I remember, as a child, my father who is very athletic and an avid runner taking us running with him. He would take us bike riding, to play soccer, swimming, to play basketball and tennis, and walking and it was a blast. I particularly remember a time,  around the time puberty hitting, (you know that lovely time of our lives when our whole body is mutinying on us?) my dad started making me run harder and faster. I distinctly remember him telling me, “Mija, you should run some more”. I could hear the disappointment in his voice. I’m pretty positive that was the moment that it all went down hill for me. From that point on, I was painfully aware of what I ate , how much I exercised and it made me feel that in some tiny way my worth to my dad was directly tied to my weight. As an adult and a parent now, I am sure it was not. But actions speak louder than words and the added, ” you should run more” certainly didn’t help. I can understand trying to get your child healthy and prevent them from being unhealthy but maybe a better approach would have been to not say anything and just take me running and him speed up the pace. Then, I would have had to speed up to keep up but there would have been no connotation attached to the words; no disappointment. Maybe we could have bypassed the body dysmorphia/bulimia/anorexia  episode entirely.
I’ve also tried my damnest to not focus on my own weight in front of my girls. I try to avoid the “Does this make me look fat” question at all cost within their earshot. I’m not always successful but I try to let them know that people come in all shapes and sizes and to just be the best them they can be.
I try to feed them nutritiously and get them to play outside. They are both involved in dance. But it seems that at certain times of the year, my daughter will put on a little weight and then slim right back down.I don’t know what it is but that’s how it happens every year. At these times of the year, I start going over my menu with a fine tooth comb and trying to make sure to eliminate the bad foods and focus on the healthier fare. I know it sounds slightly crazy to be so aware of this but I just don’t want her to ever start being aware of her weight to the point where it could be an issue in her mind. To look at her, obviously she is no where near overweight but I feel like , as her Mother, it is my duty to keep her healthy and happy and not to be the catalyst of an unhealthy lifestyle or allowing bad habits to start. Sounds familiar, right? Probably something very similar to what my own father was feeling/thinking.This is a major contributor to the Mommy guilt that I feel. It’s so hard when you have picky eaters and some times its all you can do just to get them to eat anything but I think this is a stand where we, as parents, need to hold vigilant. The thought of my little girl one day feeling less than adequate in her life because of the number on a scale or the size of her ass makes me cringe. Of course, we want to protect our children from any unnecessary unhappiness in their life but their nutrition and healthy lifestyle choices are something that we can put into place in their formative years. I don’t want to second guess myself and wonder if the food choices I am making for my children are bad for them. The work lies in the execution of the plan. How do you make sure your children are healthy without emphasizing weight or the negative effects of bad food? I don’t ever want my words to be the source of my children feeling anything less than fantastically comfortable in their own skin.
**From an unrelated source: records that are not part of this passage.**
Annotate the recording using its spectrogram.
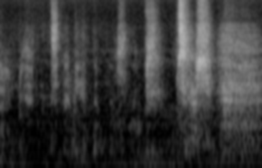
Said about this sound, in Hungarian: Azt hallod, hogy tömeg elkezd susogni.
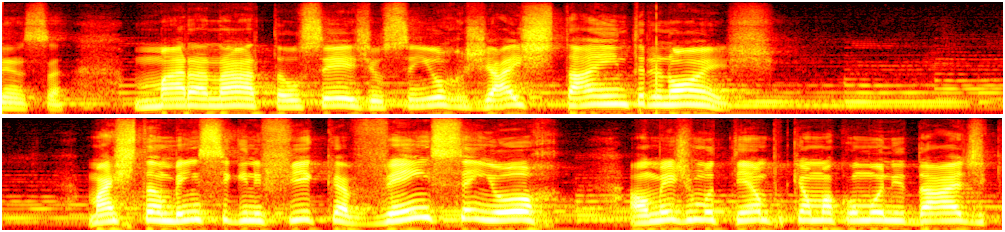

0 FacebookTwitterPinterestLinkedinStumbleuponEmail

This website uses cookies to improve your experience. We'll assume you're ok with this, but you can opt-out if you wish. Accept Read More